■ DATA FOR PROCESSING:
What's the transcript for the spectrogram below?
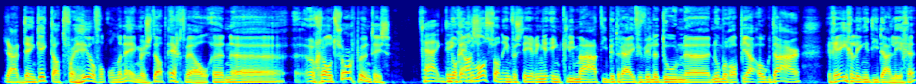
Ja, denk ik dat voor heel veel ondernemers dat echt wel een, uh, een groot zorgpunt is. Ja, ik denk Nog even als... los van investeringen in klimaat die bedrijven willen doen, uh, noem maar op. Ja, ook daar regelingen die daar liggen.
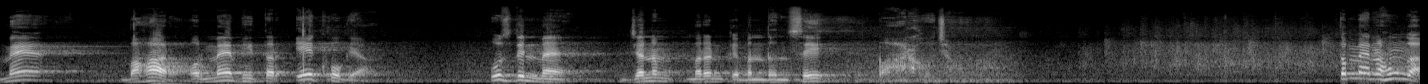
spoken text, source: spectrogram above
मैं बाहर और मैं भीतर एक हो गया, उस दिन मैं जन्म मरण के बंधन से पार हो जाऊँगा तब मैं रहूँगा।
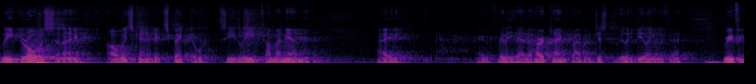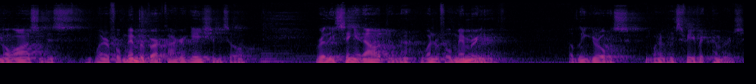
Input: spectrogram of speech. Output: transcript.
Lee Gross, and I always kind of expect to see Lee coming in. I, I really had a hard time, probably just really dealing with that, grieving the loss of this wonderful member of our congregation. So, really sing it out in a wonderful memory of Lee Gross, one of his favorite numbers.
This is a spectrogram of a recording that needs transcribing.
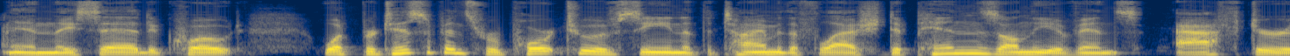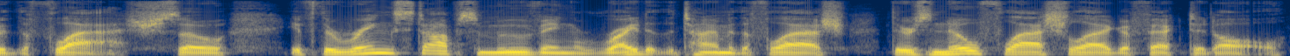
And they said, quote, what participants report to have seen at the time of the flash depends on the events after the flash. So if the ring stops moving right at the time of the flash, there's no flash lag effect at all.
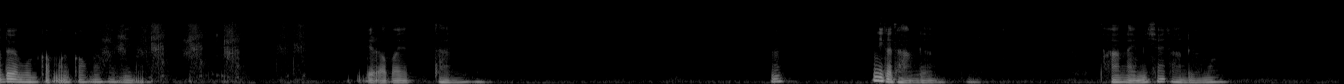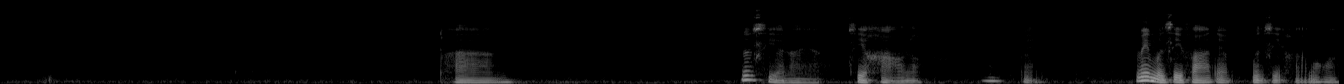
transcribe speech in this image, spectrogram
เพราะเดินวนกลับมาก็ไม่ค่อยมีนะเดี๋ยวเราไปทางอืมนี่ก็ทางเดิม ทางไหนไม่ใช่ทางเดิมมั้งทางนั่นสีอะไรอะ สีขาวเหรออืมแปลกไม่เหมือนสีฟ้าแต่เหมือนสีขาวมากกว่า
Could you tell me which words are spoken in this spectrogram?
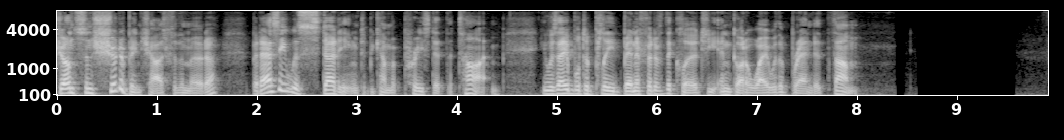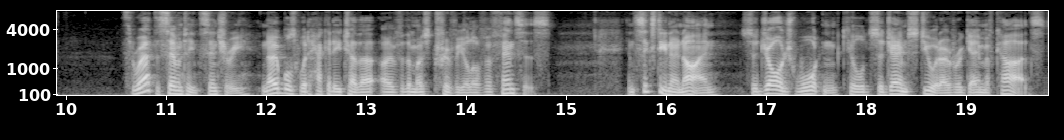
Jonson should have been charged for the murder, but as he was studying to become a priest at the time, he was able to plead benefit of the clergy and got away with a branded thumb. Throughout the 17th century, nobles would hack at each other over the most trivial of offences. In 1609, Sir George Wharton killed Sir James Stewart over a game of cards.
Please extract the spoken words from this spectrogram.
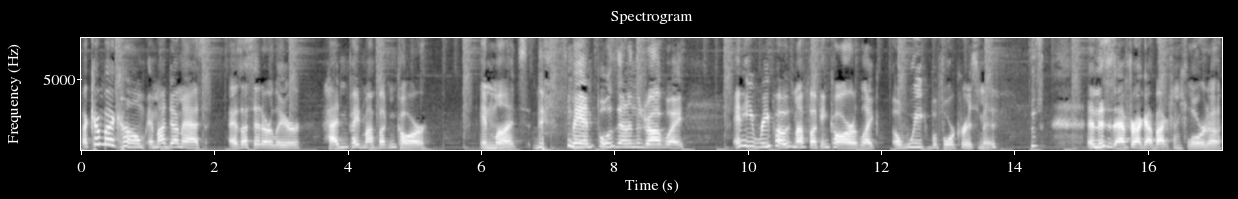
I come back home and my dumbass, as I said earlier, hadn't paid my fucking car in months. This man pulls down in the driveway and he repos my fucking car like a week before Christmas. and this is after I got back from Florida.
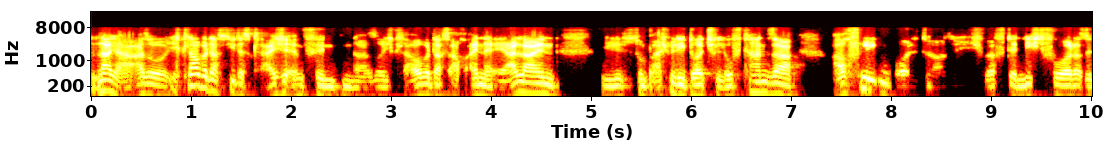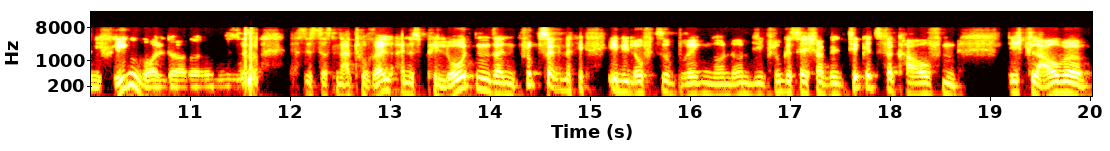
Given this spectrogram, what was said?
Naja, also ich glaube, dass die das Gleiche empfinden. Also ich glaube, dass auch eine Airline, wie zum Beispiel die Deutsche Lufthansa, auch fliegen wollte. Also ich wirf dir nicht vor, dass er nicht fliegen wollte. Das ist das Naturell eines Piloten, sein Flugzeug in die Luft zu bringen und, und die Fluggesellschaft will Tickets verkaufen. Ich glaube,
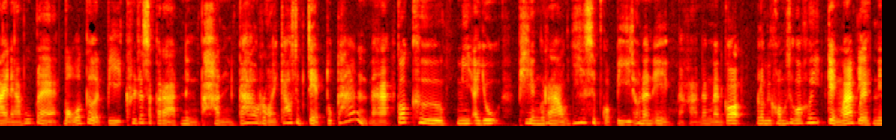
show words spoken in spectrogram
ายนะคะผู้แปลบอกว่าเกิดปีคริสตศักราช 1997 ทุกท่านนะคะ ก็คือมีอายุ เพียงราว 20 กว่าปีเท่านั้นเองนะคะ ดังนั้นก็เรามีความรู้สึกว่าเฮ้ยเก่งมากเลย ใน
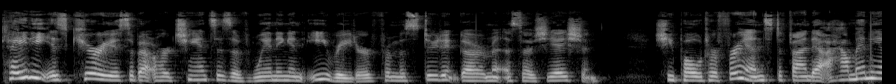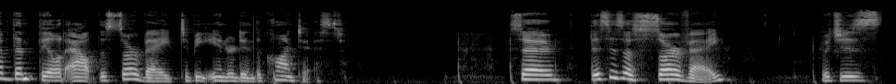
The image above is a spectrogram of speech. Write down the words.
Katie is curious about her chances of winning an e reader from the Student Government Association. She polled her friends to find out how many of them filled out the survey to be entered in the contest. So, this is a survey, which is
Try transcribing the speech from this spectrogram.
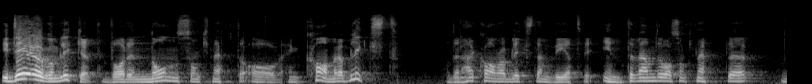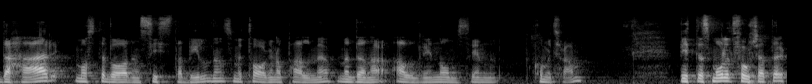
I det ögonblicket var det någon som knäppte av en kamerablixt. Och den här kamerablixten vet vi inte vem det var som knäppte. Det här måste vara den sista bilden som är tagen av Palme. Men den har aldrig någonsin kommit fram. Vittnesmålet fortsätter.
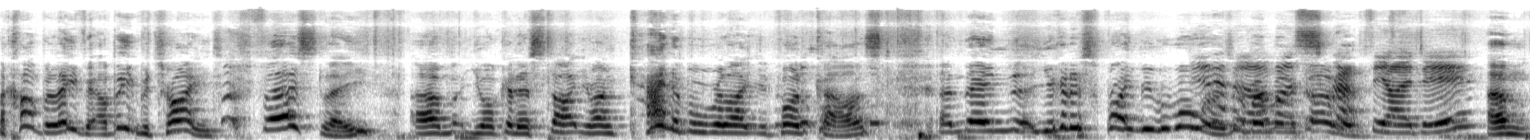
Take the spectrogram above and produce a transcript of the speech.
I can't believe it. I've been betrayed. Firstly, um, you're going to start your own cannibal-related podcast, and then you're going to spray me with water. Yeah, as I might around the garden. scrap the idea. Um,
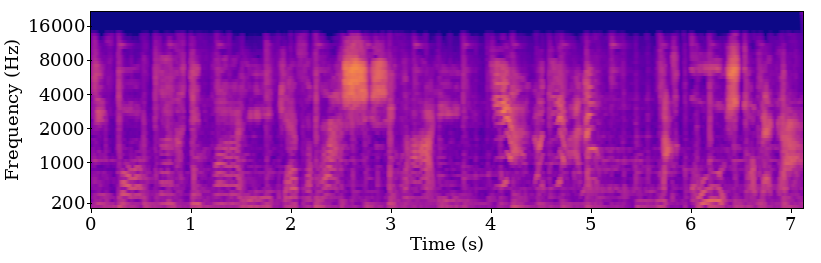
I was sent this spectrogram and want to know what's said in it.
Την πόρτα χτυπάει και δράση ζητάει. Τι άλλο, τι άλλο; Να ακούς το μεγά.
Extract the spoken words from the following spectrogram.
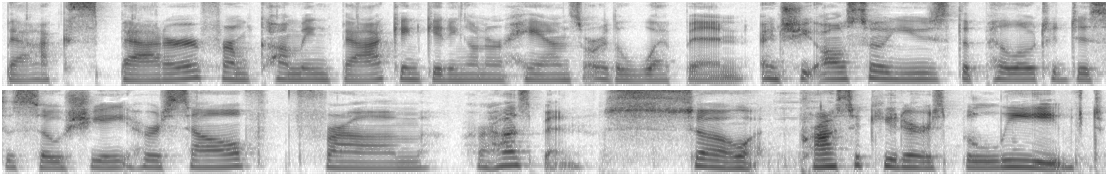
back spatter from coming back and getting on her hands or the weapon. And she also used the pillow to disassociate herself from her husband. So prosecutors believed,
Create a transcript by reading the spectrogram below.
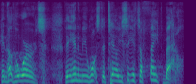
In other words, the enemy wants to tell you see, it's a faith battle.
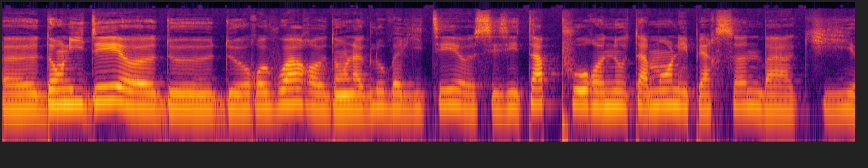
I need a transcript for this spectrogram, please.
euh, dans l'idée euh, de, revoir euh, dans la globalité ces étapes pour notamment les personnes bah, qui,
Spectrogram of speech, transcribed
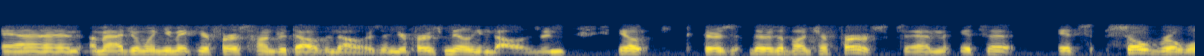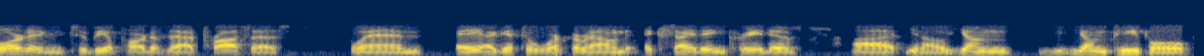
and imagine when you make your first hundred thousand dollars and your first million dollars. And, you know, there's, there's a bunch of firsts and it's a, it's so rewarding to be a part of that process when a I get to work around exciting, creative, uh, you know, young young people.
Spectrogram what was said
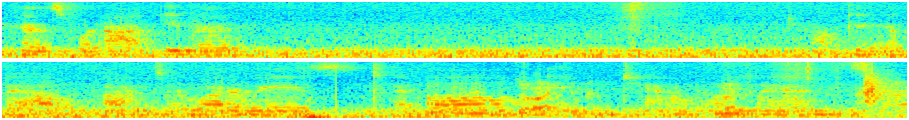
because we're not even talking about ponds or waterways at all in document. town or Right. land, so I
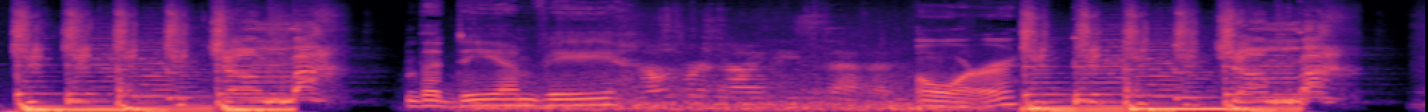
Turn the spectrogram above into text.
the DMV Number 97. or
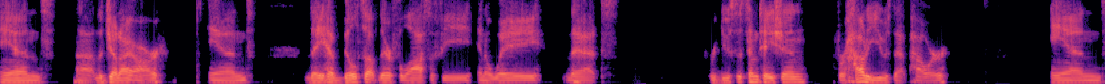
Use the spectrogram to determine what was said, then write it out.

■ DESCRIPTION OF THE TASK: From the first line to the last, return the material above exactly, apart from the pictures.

■ EXERCISE RESULT:
What's the transcript for the spectrogram below?
Ja, denk ik dat voor heel veel ondernemers dat echt wel een, uh, een groot zorgpunt is. Ja, ik denk Nog even als... los van investeringen in klimaat die bedrijven willen doen, uh, noem maar op. Ja, ook daar regelingen die daar liggen.
spoken text, source: spectrogram above
मैं बाहर और मैं भीतर एक हो गया, उस दिन मैं जन्म मरण के बंधन से पार हो जाऊँगा तब मैं रहूँगा।
Input: spectrogram of speech. Output: transcript.
Lee Gross, and I always kind of expect to see Lee coming in. I, I really had a hard time, probably just really dealing with that, grieving the loss of this wonderful member of our congregation. So, really sing it out in a wonderful memory of Lee Gross, one of his favorite numbers.
This is a spectrogram of a recording that needs transcribing.
And they said, quote, what participants report to have seen at the time of the flash depends on the events after the flash. So if the ring stops moving right at the time of the flash, there's no flash lag effect at all.
transcribe speech in this image, spectrogram
เพราะเดินวนกลับมาก็ไม่ค่อยมีนะเดี๋ยวเราไปทางอืมนี่ก็ทางเดิม ทางไหนไม่ใช่ทางเดิมมั้งทางนั่นสีอะไรอะ สีขาวเหรออืมแปลกไม่เหมือนสีฟ้าแต่เหมือนสีขาวมากกว่า
Could you tell me which words are spoken in this spectrogram?
Jonson should have been charged for the murder, but as he was studying to become a priest at the time, he was able to plead benefit of the clergy and got away with a branded thumb. Throughout the 17th century, nobles would hack at each other over the most trivial of offences. In 1609, Sir George Wharton killed Sir James Stewart over a game of cards.
Please extract the spoken words from this spectrogram.
I come back home and my dumbass, as I said earlier, hadn't paid my fucking car in months. This man pulls down in the driveway and he repos my fucking car like a week before Christmas. and this is after I got back from Florida.
Given this spectrogram, what was said?
Naja, also ich glaube, dass die das Gleiche empfinden. Also ich glaube, dass auch eine Airline, wie zum Beispiel die Deutsche Lufthansa, auch fliegen wollte. Also ich wirf dir nicht vor, dass er nicht fliegen wollte. Das ist das Naturell eines Piloten, sein Flugzeug in die Luft zu bringen und, und die Fluggesellschaft will Tickets verkaufen. Ich glaube,
show words spoken in spectrogram
ายนะคะผู้แปลบอกว่าเกิดปีคริสตศักราช 1997 ทุกท่านนะคะ ก็คือมีอายุ เพียงราว 20 กว่าปีเท่านั้นเองนะคะ ดังนั้นก็เรามีความรู้สึกว่าเฮ้ยเก่งมากเลย ใน
The image above is a spectrogram of speech. Write down the words.
Katie is curious about her chances of winning an e reader from the Student Government Association. She polled her friends to find out how many of them filled out the survey to be entered in the contest. So, this is a survey, which is
Try transcribing the speech from this spectrogram.
I det ögonblicket var det någon som knäppte av en kamerablixt. Och den här kamerablixten vet vi inte vem det var som knäppte. Det här måste vara den sista bilden som är tagen av Palme. Men den har aldrig någonsin kommit fram. Vittnesmålet fortsätter.
Take the spectrogram above and produce a transcript of the speech.
I can't believe it. I've been betrayed. Firstly, um, you're going to start your own cannibal-related podcast, and then you're going to spray me with water. Yeah, as I might around the garden. scrap the idea. Um,
I was sent this spectrogram and want to know what's said in it.
Την πόρτα χτυπάει και δράση ζητάει. Τι άλλο, τι άλλο; Να ακούς το μεγά.
Extract the spoken words from the following spectrogram.
back spatter from coming back and getting on her hands or the weapon. And she also used the pillow to disassociate herself from her husband. So prosecutors believed,
Create a transcript by reading the spectrogram below.
In other words, the enemy wants to tell you see, it's a faith battle.
I need a transcript for this spectrogram, please.
euh, dans l'idée euh, de, revoir euh, dans la globalité ces étapes pour notamment les personnes bah, qui,
Spectrogram of speech, transcribed
and imagine when you make your first hundred thousand dollars and your first million dollars. And, you know, there's, there's a bunch of firsts and it's a, it's so rewarding to be a part of that process when a I get to work around exciting, creative, uh, you know, young young people.
Spectrogram what was said
because we're not even talking about ponds or waterways at all in document. town or Right. land, so I
Turn the spectrogram above into text.
the DMV Number 97. or
Use the spectrogram to determine what was said, then write it out.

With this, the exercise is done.